Alere Shares Whiplash as Investors Debate Latest Investigationby
Company says it received federal subpoena on billing practices
Alere already investigated for foreign bribery allegations
Alere Inc. investors went on a wild ride in the last 24 hours as the shares plunged following a report of a second U.S. Justice Department investigation of the medical test maker, then rebounded after the company said the probe was narrow in scope.
Alere’s shares fell 29 percent to $31.47 on Wednesday -- their biggest one-day drop ever -- after the Wall Street Journal reported that the Justice Department’s criminal-fraud unit sent the company a subpoena. Later that night, Alere issued a statement saying the investigation was focused on an area that accounts for less than 1 percent of its sales and isn’t material. That sent the shares bouncing back, and they were up 22 percent to $38.28 at 1:35 p.m. in New York on Thursday.
Along with the legal implications of the probe, it could also impact whether or not potential misconduct by Alere will help Abbott Laboratories get out of its offer to buy the troubled company for $5.8 billion. Alere also remains under investigation for alleged violations of the U.S. Foreign Corrupt Practices Act and sales practices in Africa, Asia and Latin America.
The saga between the two companies is unlikely to abate in the near term, as Abbott and investors wait for Alere to file formal documents with the U.S. Securities and Exchange Commission detailing its financial performance for 2015 and the first half of 2016, along with revisions for the previous two years.
Abbott Wants Out
Abbott has said it wants to exit the deal, and Alere is now trading in the same range it was the week before Abbott agreed to buy it for $56 a share in cash and take responsibility for Alere’s $2.6 billion of debt.
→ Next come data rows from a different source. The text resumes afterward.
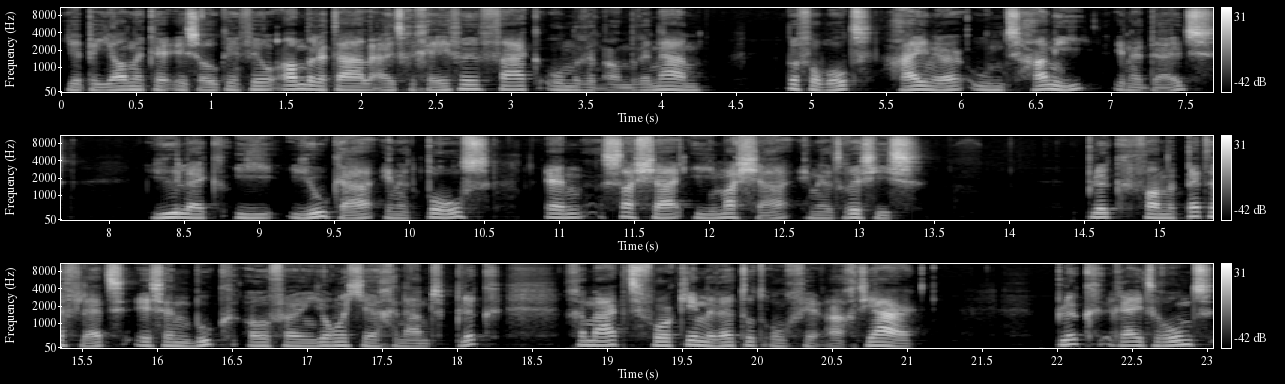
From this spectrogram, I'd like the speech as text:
En Janneke is ook in veel andere talen uitgegeven, vaak onder een andere naam. Bijvoorbeeld Heiner und Hanni in het Duits, Julek i Juka in het Pools en Sasha i Masha in het Russisch. Pluk van de Pettenflat is een boek over een jongetje genaamd Pluk, gemaakt voor kinderen tot ongeveer 8 jaar. Pluk rijdt rond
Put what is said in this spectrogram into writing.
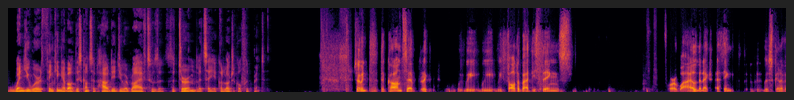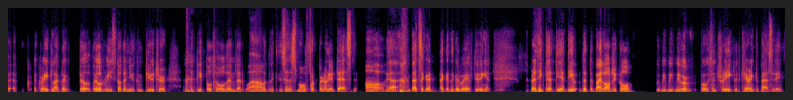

Mark Massaro, an analyst at Canaccord Genuity, said the initial nosedive of Alere’s shares was unjustified. The new investigation has a “zero probability” of breaking the deal, he predicted in a note to clients. Raj Denhoy, an analyst at Jefferies, agreed, writing that the latest issue “appears to be immaterial.”
That may not stop Abbott from trying to back out. Earlier this year, Alere rejected an offer of as much as $50 million to rip up the contract. Alere expects Abbott to sue to break the deal next, after Alere files its delayed annual report, CNBC reported, citing people familiar with Alere’s planning.
The latest investigation of Waltham, Massachusetts-based Alere concerns its billing practices for U.S. government insurance programs, including Medicare for the elderly, Medicaid for the poor and Tricare for the military, Alere said in a statement. The July 1 subpoena to Alere Toxicology Services Inc. seeks records dating back to 2010 related to patient samples tested at the pain management laboratory in Austin, Texas. The Journal reported that the Justice Department was interested in whether Alere might have covered co-payments for patients in those programs, which is illegal.
Alere said it is fully cooperating and “believes the matters to which the subpoena relates are not material.”
Peter Carr, a Justice Department spokesman, Jackie Lustig, an Alere spokeswoman, and Scott Stoffel, an Abbott spokesman, all declined to comment further on Wednesday.